WHAT TO WORK ON - Set the pictures aside and return each record below precisely as written.

++++ AVAILABLE DATA

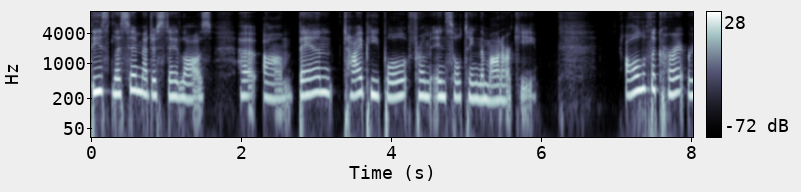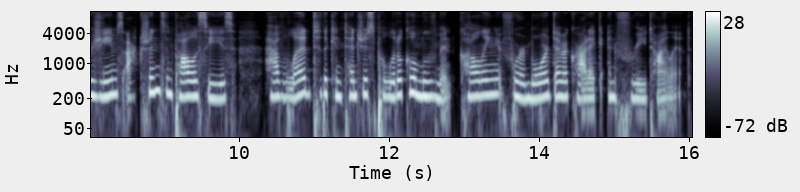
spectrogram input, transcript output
These lese majesté laws um, ban Thai people from insulting the monarchy. All of the current regime's actions and policies have led to the contentious political movement calling for a more democratic and free Thailand.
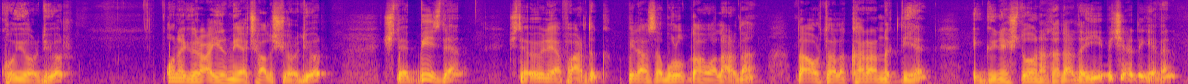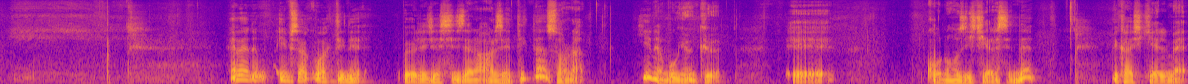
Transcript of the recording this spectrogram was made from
koyuyor diyor. Ona göre ayırmaya çalışıyor diyor. İşte biz de işte öyle yapardık. Bilhassa bulutlu havalarda daha ortalık karanlık diye e, güneş doğana kadar da yiyip içerdik efendim. Efendim imsak vaktini böylece sizlere arz ettikten sonra yine bugünkü e, konumuz içerisinde birkaç kelime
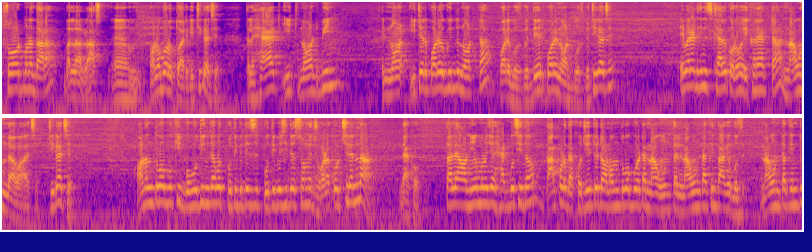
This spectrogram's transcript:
থ্রু আউট মানে দ্বারা বা লাস্ট অনবরত আর কি, ঠিক আছে? তাহলে হ্যাড ইট নট বিন ইটের পরেও কিন্তু নটটা পরে বসবে দের পরে নট বসবে, ঠিক আছে? এবার একটা জিনিস খেয়াল করো, এখানে একটা নাউন দেওয়া আছে, ঠিক আছে? অনন্তবাবু কি বহুদিন যাবৎ প্রতিবেশী প্রতিবেশীদের সঙ্গে ঝগড়া করছিলেন না? দেখো, তাহলে নিয়ম অনুযায়ী হ্যাড বসিয়ে দাও, তারপরে দেখো, যেহেতু এটা অনন্তবাবু এটা নাউন তাহলে নাউনটা কিন্তু আগে বসে নাউনটা কিন্তু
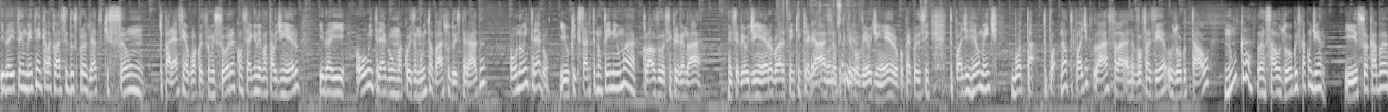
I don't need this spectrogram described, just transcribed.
E daí também tem aquela classe dos projetos que são. que parecem alguma coisa promissora, conseguem levantar o dinheiro e daí ou entregam uma coisa muito abaixo do esperado, ou não entregam. E o Kickstarter não tem nenhuma cláusula assim prevendo, ah, recebeu o dinheiro, agora tem que entregar, Mesmo, senão tem sabia. que devolver o dinheiro, qualquer coisa assim. Tu pode realmente botar. Tu po, não, tu pode ir lá falar, vou fazer o jogo tal, nunca lançar o jogo e ficar com dinheiro. E isso acaba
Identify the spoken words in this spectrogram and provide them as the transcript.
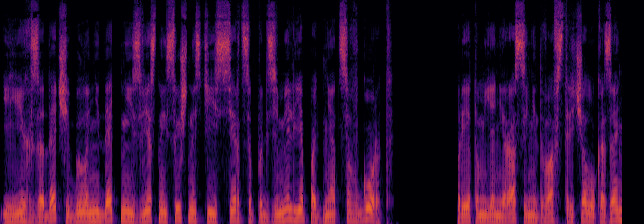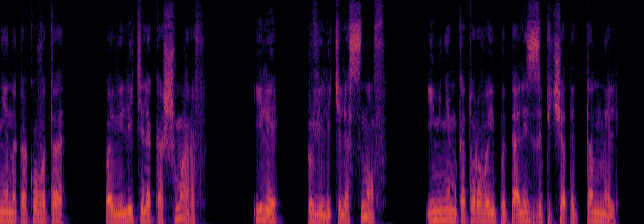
и их задачей было не дать неизвестной сущности из сердца подземелья подняться в город. При этом я не раз и не два встречал указания на какого-то повелителя кошмаров или повелителя снов именем которого и пытались запечатать тоннель.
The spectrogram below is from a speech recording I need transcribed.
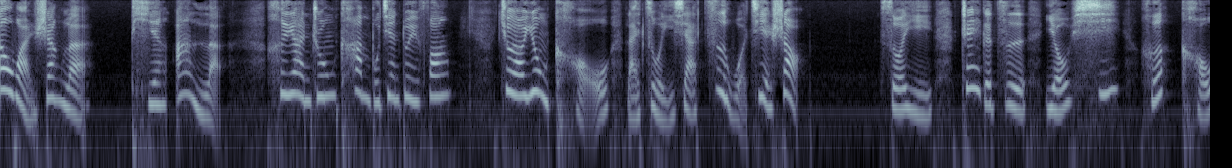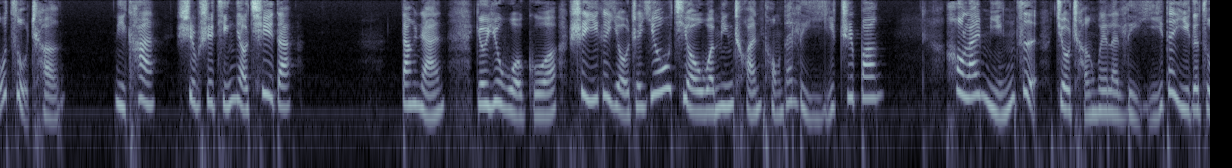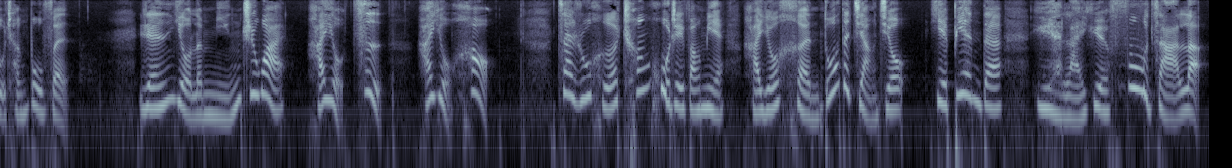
到晚上了，天暗了，黑暗中看不见对方，就要用口来做一下自我介绍，所以这个字由“西”和“口”组成。你看是不是挺有趣的？当然，由于我国是一个有着悠久文明传统的礼仪之邦，后来名字就成为了礼仪的一个组成部分。人有了名之外，还有字，还有号。在如何称呼这方面，还有很多的讲究，也变得越来越复杂了。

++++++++

TASK OUTPUT -
spectrogram input, transcript output
These lese majesté laws um, ban Thai people from insulting the monarchy. All of the current regime's actions and policies have led to the contentious political movement calling for a more democratic and free Thailand.
Transcript of the recording this spectrogram was made from
koyuyor diyor. Ona göre ayırmaya çalışıyor diyor. İşte biz de işte öyle yapardık. Bilhassa bulutlu havalarda daha ortalık karanlık diye e, güneş doğana kadar da yiyip içerdik efendim. Efendim imsak vaktini böylece sizlere arz ettikten sonra yine bugünkü e, konumuz içerisinde birkaç kelime
This spectrogram's transcript:
থ্রু আউট মানে দ্বারা বা লাস্ট অনবরত আর কি, ঠিক আছে? তাহলে হ্যাড ইট নট বিন ইটের পরেও কিন্তু নটটা পরে বসবে দের পরে নট বসবে, ঠিক আছে? এবার একটা জিনিস খেয়াল করো, এখানে একটা নাউন দেওয়া আছে, ঠিক আছে? অনন্তবাবু কি বহুদিন যাবৎ প্রতিবেশী প্রতিবেশীদের সঙ্গে ঝগড়া করছিলেন না? দেখো, তাহলে নিয়ম অনুযায়ী হ্যাড বসিয়ে দাও, তারপরে দেখো, যেহেতু এটা অনন্তবাবু এটা নাউন তাহলে নাউনটা কিন্তু আগে বসে নাউনটা কিন্তু
I don't need this spectrogram described, just transcribed.
E daí também tem aquela classe dos projetos que são. que parecem alguma coisa promissora, conseguem levantar o dinheiro e daí ou entregam uma coisa muito abaixo do esperado, ou não entregam. E o Kickstarter não tem nenhuma cláusula assim prevendo, ah, recebeu o dinheiro, agora tem que entregar, Mesmo, senão tem sabia. que devolver o dinheiro, qualquer coisa assim. Tu pode realmente botar. Tu po, não, tu pode ir lá falar, vou fazer o jogo tal, nunca lançar o jogo e ficar com dinheiro. E isso acaba
Identify the spoken words in this spectrogram and provide them as the transcript.
и их задачей было не дать неизвестной сущности из сердца подземелья подняться в город. При этом я не раз и не два встречал указания на какого-то повелителя кошмаров или повелителя снов именем которого и пытались запечатать тоннель.
The spectrogram below is from a speech recording I need transcribed.
到晚上了，天暗了，黑暗中看不见对方，就要用口来做一下自我介绍，所以这个字由“西”和“口”组成。你看是不是挺有趣的？当然，由于我国是一个有着悠久文明传统的礼仪之邦，后来名字就成为了礼仪的一个组成部分。人有了名之外，还有字，还有号。在如何称呼这方面，还有很多的讲究，也变得越来越复杂了。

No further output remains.